Today my life is very different. When I came into Overeaters Anonymous I learned that I had a disease called compulsive eating. As I heard other members share their experience I identified with their stories and began to feel a part of the group. To me this gave me a sense of peace. For the first time ever my food behaviours all made sense. I realised that I could not do this alone. All my life I had been trying to manage my eating disorder. With the help of the overeater anonymous fellowship I am learning a new way to live. My whole attitude and perception of life has changed. My food plan is 3 meals a day. To me this is a miracle and has transformed everything. Today I have a real sense of peace and serenity, my mind is no longer clouded by excess food.
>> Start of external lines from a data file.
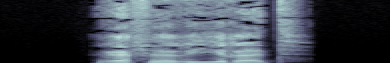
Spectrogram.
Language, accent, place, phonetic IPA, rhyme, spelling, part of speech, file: German, Germany, Berlin, [ʁefəˈʁiːʁət], -iːʁət, referieret, verb, De-referieret.ogg
- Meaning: second-person plural subjunctive I of referieren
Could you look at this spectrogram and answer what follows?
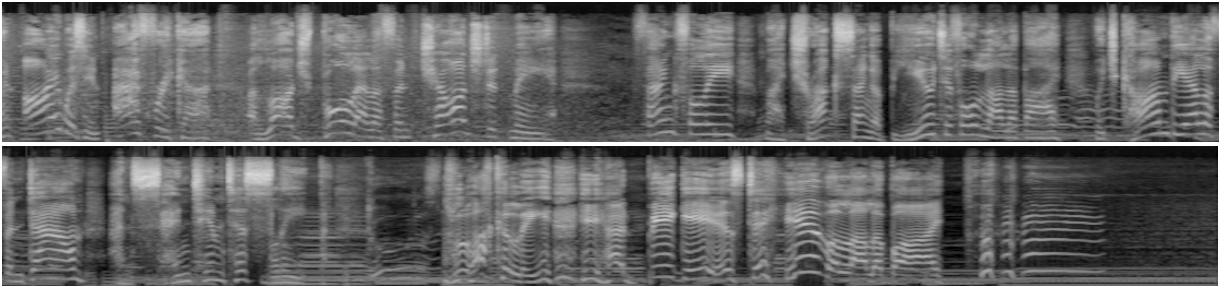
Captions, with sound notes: When I was in Africa, a large bull elephant charged at me! Thankfully, my trucks sung a beautiful lullaby which calmed the elephant down and sent him to sleep. Luckily, he had big ears to hear the lullaby! [THOMAS GIGGLES]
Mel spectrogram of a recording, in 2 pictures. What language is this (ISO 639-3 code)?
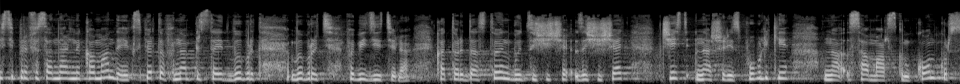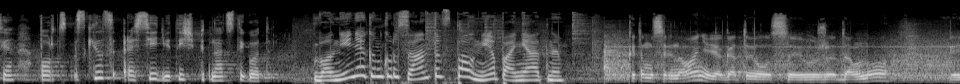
rus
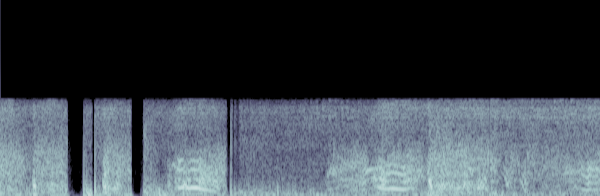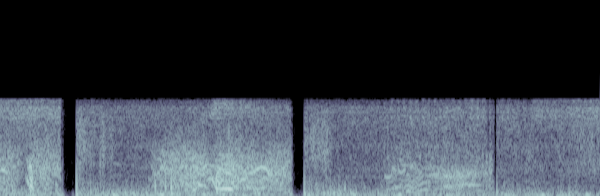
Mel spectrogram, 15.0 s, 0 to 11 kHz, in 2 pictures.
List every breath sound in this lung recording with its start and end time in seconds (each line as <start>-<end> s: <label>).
1.99-2.90 s: inhalation
1.99-2.90 s: rhonchi
4.07-6.16 s: inhalation
4.55-5.27 s: wheeze
7.00-7.64 s: wheeze
9.34-11.21 s: inhalation
10.08-10.94 s: wheeze
12.27-13.74 s: inhalation
12.27-13.74 s: wheeze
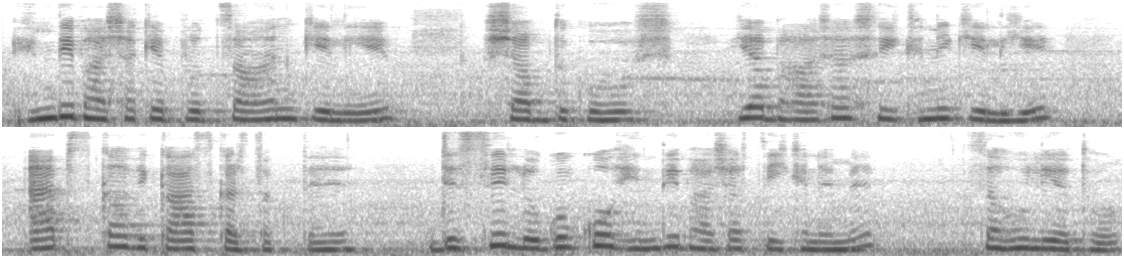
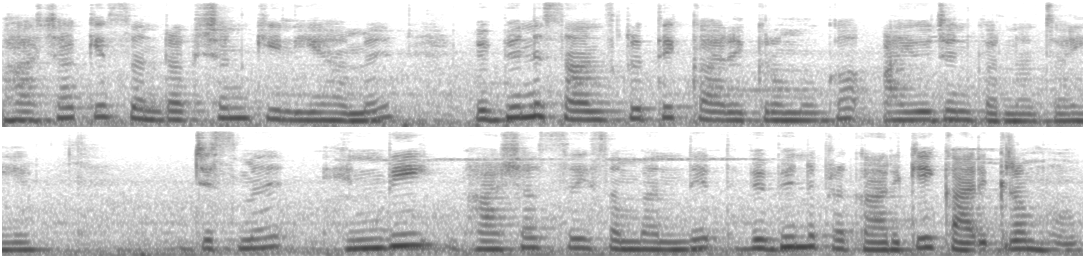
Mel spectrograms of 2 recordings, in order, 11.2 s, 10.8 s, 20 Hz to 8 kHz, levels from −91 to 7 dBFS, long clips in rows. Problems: constant background noise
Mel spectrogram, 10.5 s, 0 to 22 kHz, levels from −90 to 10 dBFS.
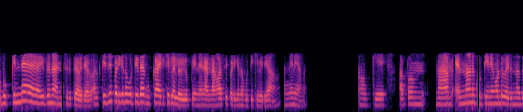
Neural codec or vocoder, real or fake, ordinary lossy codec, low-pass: none; real; MP3, 32 kbps; 3.6 kHz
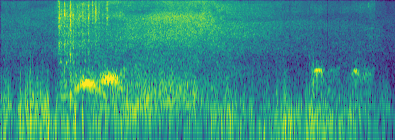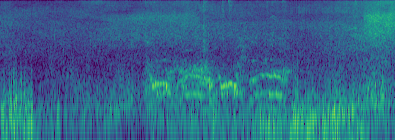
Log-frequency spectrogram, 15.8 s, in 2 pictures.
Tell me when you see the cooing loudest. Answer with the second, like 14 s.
2 s.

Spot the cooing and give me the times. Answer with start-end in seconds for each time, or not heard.
1.1-2.6, 6.2-7.5, 10.8-13.8.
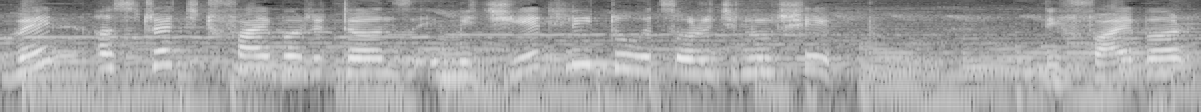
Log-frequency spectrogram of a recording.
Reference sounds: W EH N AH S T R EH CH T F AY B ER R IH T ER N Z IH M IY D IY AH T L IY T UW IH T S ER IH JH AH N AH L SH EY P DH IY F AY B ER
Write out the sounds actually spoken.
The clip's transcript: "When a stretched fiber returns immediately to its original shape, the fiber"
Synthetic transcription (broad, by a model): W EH N AH S T R EH CH T F AY B ER R IH T ER N Z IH M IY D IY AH T L IY T UW IH T S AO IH JH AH N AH L SH EY P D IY F AY B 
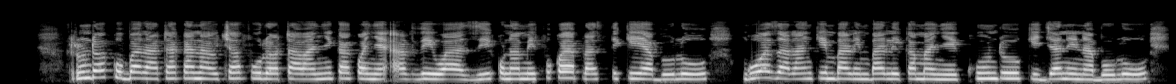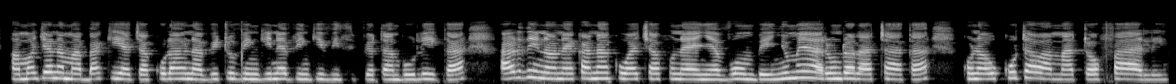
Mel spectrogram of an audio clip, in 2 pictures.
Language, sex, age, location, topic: Swahili, female, 18-24, Nairobi, government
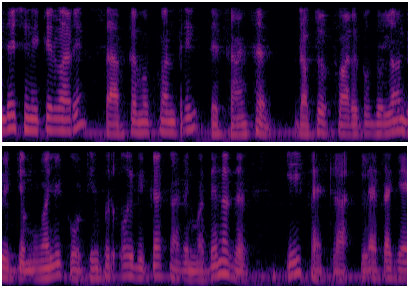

I am forever grateful to OA and its members.


By OA Member, Jun 30 2015 09:12PM

I think I was born with a tendency to overeat, an addiction to food, an inability to stop eating once started - whatever this disease is. I’ve experienced all the different modes of the disease – bingeing, starving, diet clubs, purging, and ending up with constant grazing, unable to stop. After many years of trying unsuccessfully to control my eating and my weight, I finally admitted defeat and decided to give OA a try. I found it a great relief to hear at meetings that other people had problems with food too – it wasn’t just me. I started going to meetings regularly and soon got involved in service in order to make a commitment to OA and to my recovery. I got a food sponsor early on, because I desperately wanted to stop overeating and to stop gaining weight. My life started to improve dramatically. Because I no longer suffered from ‘food hangovers’ and I was no longer overeating, I began to feel better about myself, and this translated into better relationships with my children, husband and friends. I could get up in the mornings and do the things I needed to do as a mother without dragging myself around in a haze. I knew I needed to keep progressing in my recovery though, in order to stay well. I had to get on to the steps. I tried a few sponsors and worked through some of the steps, but it wasn’t until last year that I really made a commitment to the steps and found a sponsor that worked for me. This was partly in desperation – I had been confronted about my behaviour while I had been in the food, and was in a lot of pain. Emotional pain is a great driver towards recovery! I started back with step one, admitting again that I was powerless over food and that my life was unmanageable, and worked my way on through. I learned a lot while writing my fourth step inventory – I learned to understand and forgive my mother, something I had never been able to do. I also learned to forgive a neighbour of mine from when I was very young, who used to bully me because I was fat. I realised she had her pain that caused her to act in that way. I am still working my way through the steps, it is an onward journey towards emotional and spiritual health. With the support of the OA fellowship and my Higher Power I never need to overeat again, one day at a time. I remind myself every night of how much I have to be grateful for in this new way of life – I can enjoy the sunshine, meet with friends, love my family, and be part of the wonderful fellowship of OA.